In the ever-evolving landscape of education, one often overlooked aspect is the age at which students undertake the Sijil Pelajaran Malaysia (SPM) examination. The SPM age factor has garnered increased attention in recent times, raising questions about its implications on students’ academic performance, psychological well-being, and future prospects. In this article, we delve into the multifaceted dimensions of SPM age, exploring the challenges it poses and the opportunities it may present.

Understanding the Dynamics:

The age at which students sit for the SPM examination varies due to factors such as academic progression, repeat years, or even early entry into formal education. This diversity in age groups brings about a unique set of challenges, requiring educators, policymakers, and parents to critically assess the impact on students’ learning experiences.

Challenges Faced:

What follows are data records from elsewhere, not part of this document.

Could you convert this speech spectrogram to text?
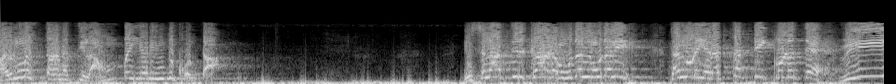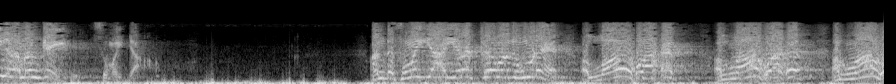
மர்மஸ்தானத்தில் அம்பை எறிந்து கொண்டார். இஸ்லாத்திற்காக முதல் முதலில் தன்னுடைய ரத்தத்தை கொடுத்த வீரமங்கை சுமையா. அந்த சுமையா இறக்கிற பொழுது கூட அல்லாஹு அகத் அல்லாஹு அகத் அல்லாஹு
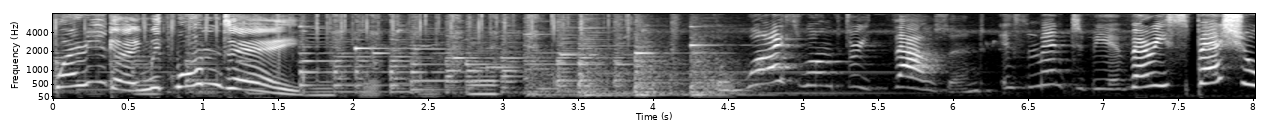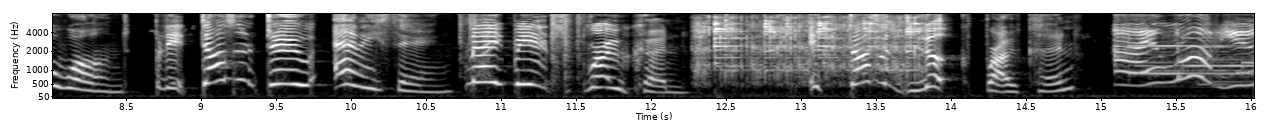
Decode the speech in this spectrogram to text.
where are you going with Wandy? The Wise Wand 3000 is meant to be a very special wand, but it doesn't do anything. Maybe it's broken. It doesn't look broken. I love you.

  1. Peer Dynamics: Students taking the SPM at different ages often find themselves in classrooms with peers of varying maturity levels. This can result in social challenges, as younger students may struggle to fit in or older students may feel out of place.
  2. Pressure and Expectations: The societal expectations surrounding academic achievement can be particularly burdensome for students taking the SPM at an older age. They may feel increased pressure to excel, given the perception that they have had more time to prepare.
  3. Navigating Educational Transitions: SPM age can influence decisions regarding further education and career paths. Older students may grapple with choices related to pre-university programs or vocational training, impacting their trajectory after the SPM.

Opportunities Arising:

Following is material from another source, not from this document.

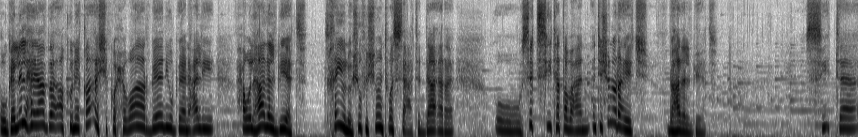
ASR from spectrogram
وقال لها يابا أكو نقاش أكو حوار بيني وبين علي حول هذا البيت. تخيلوا شوفوا شلون توسعت الدائرة. وست سيتا طبعا. أنت شنو رأيك بهذا البيت؟ سيتا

  1. Diverse Perspectives: Varied age groups in SPM classrooms can foster a rich tapestry of experiences and perspectives. This diversity can contribute to a more enriching learning environment, where students learn not only from textbooks but also from each other.
  2. Personal Development: Older students may have had more time to explore their interests and passions, potentially leading to a more mature and focused approach to their studies. This could result in a deeper understanding of subjects and a higher level of engagement in the learning process.
  3. Resilience Building: Negotiating the challenges associated with SPM age can instill resilience and adaptability in students, qualities that are invaluable in both academic and real-world settings.

Guidance and Support:

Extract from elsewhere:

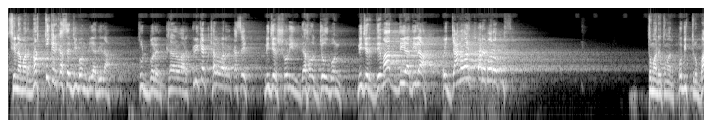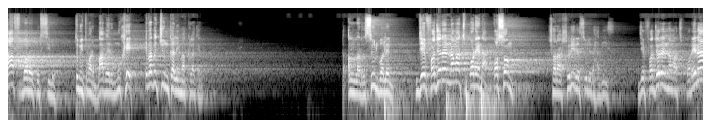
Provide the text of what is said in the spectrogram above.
সিনেমার নর্তকের কাছে জীবন দিয়া দিলা। ফুটবলের খেলোয়াড়, ক্রিকেট খেলোয়াড়ের কাছে নিজের শরীর, দেহ, যৌবন, নিজের দেমাগ দিয়া দিলা। ওই জানোয়ার তোমারে বড় করছে। তোমারে তোমার পবিত্র বাপ বড় করছিল। তুমি তোমার বাবের মুখে এভাবে চুনকালি মাখলা কেন? আল্লাহ রসুল বলেন, যে ফজরের নামাজ পড়ে না, কসম, সরাসরি রসুলের হাদিস। যে ফজরের নামাজ পড়ে না,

Recognizing the unique needs of students at different ages, educators and parents play a pivotal role in providing guidance and support. Tailored mentoring programs, counseling services, and inclusive classroom practices can contribute to a more inclusive and supportive educational environment.

In conclusion, the age at which students undertake the SPM examination is a nuanced aspect of the educational journey that demands careful consideration. By acknowledging the challenges and embracing the opportunities, we can work towards creating an educational landscape that caters to the diverse needs of students, fostering an environment where every learner can thrive, regardless of their SPM age.